Saturday, September 24, 2016

Pig Iron

This hike on the Pig Iron Trail was kind of exciting! Lane had discovered it and it was on a trail that I had never been on before. Well, technically speaking he didn't really discover it as the Pig Iron Trail has been in existence for years, but it was a discovery for me and all our friends in our Douglas County hiking circles. At any rate, Pig Iron Trail had that new trail smell about it that had me squealing like a piggy, and not in a "Deliverance" sort of way, either.

Pig Iron is further up there somewhere
Pig Iron Mountain is a highpoint on the terminus of Watson Ridge, which overlooks the confluence of the North Umpqua and Clearwater Rivers. The trail to Pig Iron Lookout is not used very much and as a consequence, the tread flat out disappears at times, particularly in the grassy areas. Fortunately, there are rock cairns erected by the spirits of hikers past to guide us along the faint parts. And just in case, Lane had pre-hiked this trail in preparation for his hike-leader debut (yes, it was his first time!) and had left pink ribbons tied to trees to mark the way. By the way, this is not the first time I've had to use "Lane" and "pink ribbons" in a blogpost sentence. Just sayin'.

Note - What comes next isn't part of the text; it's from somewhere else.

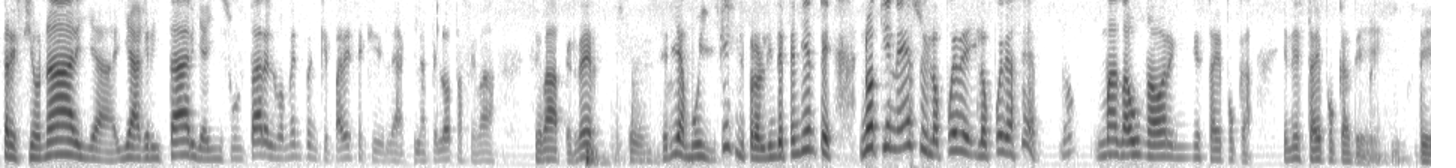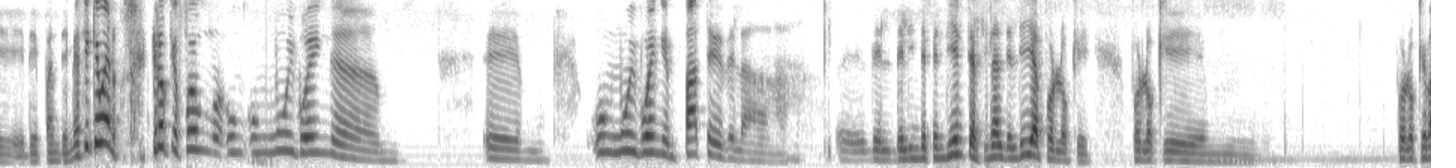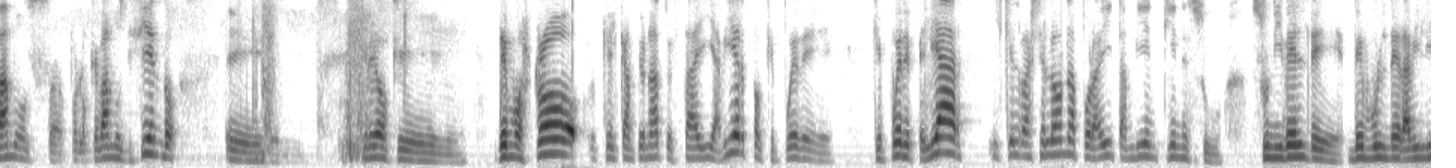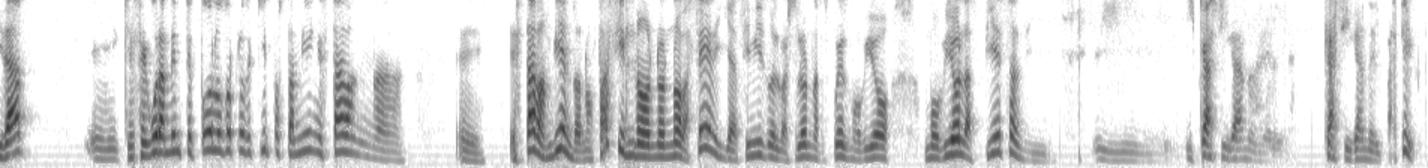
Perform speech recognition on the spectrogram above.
presionar y a, gritar y a insultar el momento en que parece que la, pelota se va, se va a perder. sería muy difícil, pero el Independiente no tiene eso y lo puede, y lo puede hacer, ¿no? Más aún ahora en esta época en esta época de, pandemia. Así que bueno, creo que fue un, muy buen ah, eh, un muy buen empate de la, eh, del, Independiente al final del día, por lo que, por lo que, mm, por lo que vamos, por lo que vamos diciendo. Eh, creo que demostró que el campeonato está ahí abierto, que puede, que puede pelear y que el Barcelona por ahí también tiene su, su nivel de, vulnerabilidad, que seguramente todos los otros equipos también estaban, ah, estaban viendo, ¿no? Fácil no, no, no va a ser, y así mismo el Barcelona después movió, movió las piezas y, casi, gana el, casi gana el partido.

Lupine, eager to distribute morning dew onto pant legs
Anyway, after crossing Clearwater Canal on a footbridge, the trail charged up a hill through damp vegetation that wet pant legs in short order. And speaking of pants, there were plenty of those as we were soon breathing heavily due to the exertion expended on the climb up to Pig Iron. But no complaints, the forest we were hiking through was just beautiful with the morning sun filtering through the forest. Evaporating dew caught the light nicely as did water droplets sparkling on pine needles.

Lane scrambles out onto a rocky point

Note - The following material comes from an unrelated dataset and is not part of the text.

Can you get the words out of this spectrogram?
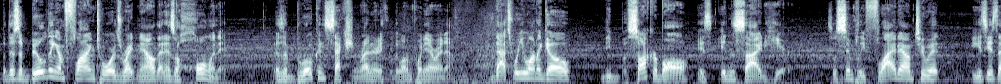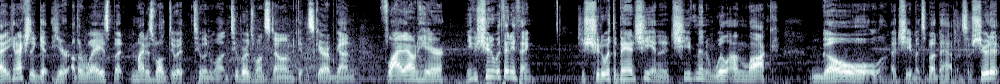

As the path gained elevation, small meadows showed up here and there. As stated, we had to use our routefinding skills when the trail tread disappeared in the brown grass. Between cairns and Lane's pretty pink ribbons, we were always able to stay on track. Not that I count or anything like that, but there were exactly 21 switchbacks on the way up. Occasionally, we'd scramble out to a rocky viewpoint on a switchback to take in some stunning scenery.

Pig Iron Lookout and one incredible view
The grade eased up just before the trail met up with the gravel road leading to Pig Iron Lookout. And best of all, the road angled gently downhill to the lookout, making quads and hamstrings happy. Beneath the wooden lookout tower, we plopped down on a rocky perch and ate lunch while soaking in the view.

John and Edwin enjoy life on Pig Iron
The sun was out, the sky was blue and cloudless, and mountains and valleys gently rolled along, carpeted with a blue green fuzz of forest. Right below our ridge crest aerie, reposed the man-made lake with the rather non-poetic name of Clearwater Forebay #2. The forebay was sited on the confluence of the Clearwater and North Umpqua Rivers and although we could not really see either river, their canyons were eminently notable.

Diamond Peak lets us know winter is coming
In the distance, the rock pillars of Rattlesnake, Old Man, and Eagle Rocks pointed skywards like accusing fingers of stone. The Boulder Creek Wilderness looked somewhat tattered and worn, thanks to a large burn scar received courtesy of several recent and frequent forest fires. Diamond Peak was sporting a fresh dusting of snow and ditto for the tip of Mount Bailey. Lunch just tastes better when wrapped around a view.

The entire color wheel of autumn
All good things come to an end and we reluctantly gathered up our gear and walked up the road and then down the trail. Downhill is easier than uphill but a different set of leg muscles were nonetheless aching by the time we arrived at the trailhead. Sometimes it feels like I have hiked every trail in the Umpqua National Forest so it was quite a pleasant sensation to hike on a totally new trail for me. Especially without hearing banjo music, if you get my drift (another "Deliverance" reference!).

Bridge over Clearwater Canal
For more pictures of this hike, please visit the Flickr album.  

1 comment :

  1. Love the lookout tower! And the trail's name too. Hope you're getting out and enjoying the lovely fall foliage.